Drink wisely: I know, I said it. How about we just keep this section to… “keep moderation in mind”… While the odd tipple is totally acceptable way to unwind, just don’t overdo it. Perhaps it would help to bear in mind that alcohol bombards the body with toxins which it must then process. As all body systems feed into one another, giving them an extra job means less capacity for outstanding performance, i.e. your immune system will be compromised. On this note, you might also find it interesting to know that alcohol-based mouthwashes can damage the antibodies in your saliva, which is the first layer of defence! Why not take the first step by giving that up?
Get cooking: this is the perfect time to get handy in the kitchen. Convenient though it is, processed food (basically, anything you haven’t made yourself) has little or no nutritional value, and contain fats and additives which damage cells and, therefore, deplete the immune system.

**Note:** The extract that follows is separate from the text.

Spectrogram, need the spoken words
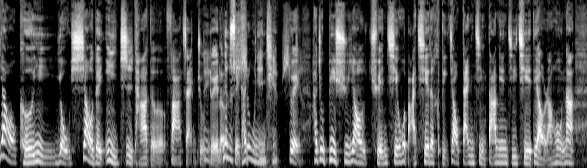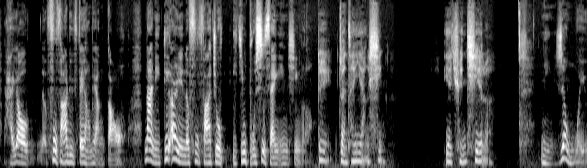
药可以有效的抑制它的发展就对了，对，那个十五年前，对，它就必须要全切或把它切的比较干净，大面积切掉，然后那还要复发率非常非常高。那你第二年的复发就已经不是三阴性了，对，转成阳性，也全切了。你认为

Fortunately, with our commute presently reduced from dining table to couch, most of us have a little more time - why not find your inner chef? You don’t have to chase a spot in the Michelin Guide, just a few basic skills will allow you top whip up a healthy meal. Get started with a DIY roux - the possibilities after that are endless. Or get onto Insta and follow: abelandcole, thedetoxkitchen and madeleine _shaw. For baking ideas check out https://amyshealthybaking.com/
Eat organic when you can: the jury is always out when it comes to the nutritional value of organic v non organic foods, but the most important reason is simply the toxic load. Chemicals and pesticide levels are far lower in organic foods, which reduces the work your body has to do to eliminate them, freeing it up to fight the bigger bugs. Check out “the dirty dozen” https://www.ewg.org/foodnews/dirty-dozen.php which is a great guide to the levels of pesticides in individual items. It’s a great way to stick to a budget, as you can prioritise which fruit and veg to buy organically and which just need a good wash.

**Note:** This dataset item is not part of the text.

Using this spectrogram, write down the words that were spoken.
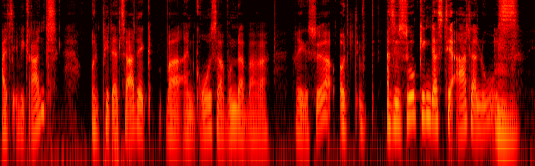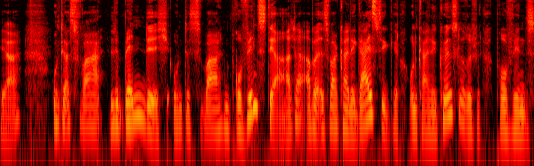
als Emigrant und Peter Zadek war ein großer, wunderbarer Regisseur. Und also so ging das Theater los. Ja, und das war lebendig und es war ein Provinztheater, aber es war keine geistige und keine künstlerische Provinz.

Get familiar with powerful immune-boosting vitamins and minerals: Vitamin C, zinc, and selenium. For C, look beyond the humble orange as broccoli, kiwi and red peppers have an exceptional amount. For zinc, pumpkin seeds and pulses have particularly high levels. Two brazil nuts contain your daily dose of selenium. The simplest way to meet your daily nutrient needs, is simply to east a diverse range of vegetables. Whole fruit is also great, but best kept to two pieces a day.
Go the extra mile for your digestive system: this is where a remarkable 70% of your natural immunity lies. This is a topic within itself, but an initial simple step is to ensure your water and fibre intake is at a good level, and that you are including a mix of prebiotic foods (e.g. garlic, onions, leeks, oats, chicory, asparagus) and probiotic foods (e.g. organic natural yogurt or Kefir, sauerkraut, miso, kimchi, kombucha).
Get out into the sunshine: you can respect the rules and still get your goods - just 20mins of exposure will keep your vitamin D stores at the right level. On a cloudy day, oily fish and shitake mushrooms are excellent substitutes.
See dietary changes as opportunities, not deprivation. You’ll enjoy it far more if you see it as a challenge to self-improve, or a chance to replace a less healthy habit for one that will make you feel good.